Another attendee who left Brand’s comedy show feeling sickly was Malcom, 39, from British Columbia, who saw Brand perform in 2012 at the River Rock Show Theatre in Vancouver. Brand was still employing the prank phonecall gimmick at this point, and chose to call upon a transgender sex worker whose number he found in the paper as his target on this occasion. “[He was] repeatedly calling her to the point of harassment,” Malcom recalls, “I was young when I saw him, 19, and thought this was all scripted but I ended up working in live performance and, when I think back on the show, it was clear he was just harassing her.”
Brand was not transphobic, according to Malcolm, but extremely denigrating about her position as a sex worker. Brand himself has shared stories of sleeping with sex workers, including an incident when he was 16 on a family holiday, an encounter which was set up by his father. Another incident which Brand wrote about in his memoir, where he smashed a sex worker’s phone against a wall during sex, has also recently resurfaced following the allegations.
Brand’s prank calls have got him into trouble before, too: in 2008, he called a rape crisis helpline while on stage in Northampton, which proved particularly egregious given a spate of recent sexual assaults in the area. The series of sexual assaults appeared to have the same perpetrator and took place within the same alleyway, earning the perpetrator the nickname of “the underpass attacker”. Brand pretended to be submitting a sighting of the attacker and made ‘jokes’ such as, “I’ve had someone come near my underpass”. He later apologised for the incident and said that he was “devastated” that he might have “offended vulnerable people”.
Brand has spoken about his sex addiction at length, though he began to make claims of his “rehabilitation” in 2005, after a stint in a Philadelphia-based sexual recovery facility. Just two years later, he was beckoning women backstage, show after show.
In Brand’s book, published in November 2007, not long after Helen, Matt, Darnell, and Stu saw Brand’s sexually charged performance on stage, he wrote about his stint in rehab, saying he did it “just to shut everyone up, really, and for the same reason that I finally gave up drink and drugs — because my ambition is the most powerful force within me, so once people convinced me that my sexual behaviour might become damaging to my career, I found it easier to think of it as a flaw that needed to be remedied.”

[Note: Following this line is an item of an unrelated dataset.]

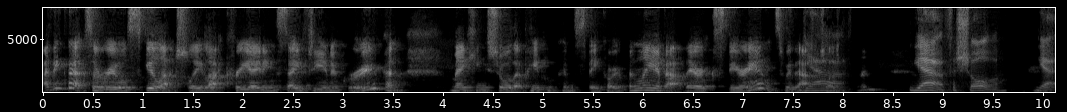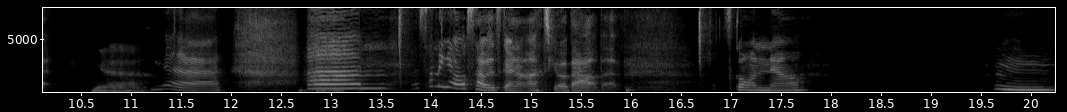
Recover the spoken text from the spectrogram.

More recently, he paints himself as a family man and has recently lambasted the impact of pornography upon young men. As for the allegations of non-consensual sexual acts, Brand has denied all wrongdoing, saying: “...amidst this litany of astonishing, rather baroque attacks, are some very serious allegations that I absolutely refute.
“These allegations pertain to the time when I was working in the mainstream, when I was in the newspapers all the time, when I was in the movies. And, as I’ve written about extensively in my books, I was very, very promiscuous.

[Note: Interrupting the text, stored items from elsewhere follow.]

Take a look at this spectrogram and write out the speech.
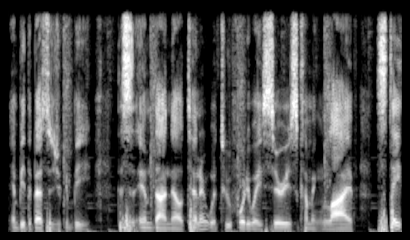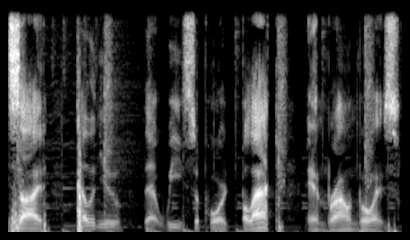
and be the best as you can be. This is M. Donnell Tenor with 240 Way Series coming live stateside, telling you that we support black and brown boys.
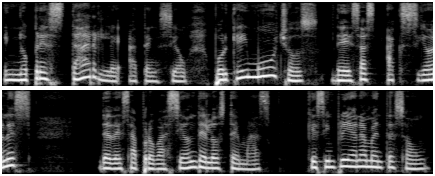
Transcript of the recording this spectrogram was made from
en no prestarle atención, porque hay muchos de esas acciones de desaprobación de los demás que simplemente son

“Now, during that time of promiscuity, the relationships I had were absolutely always consensual."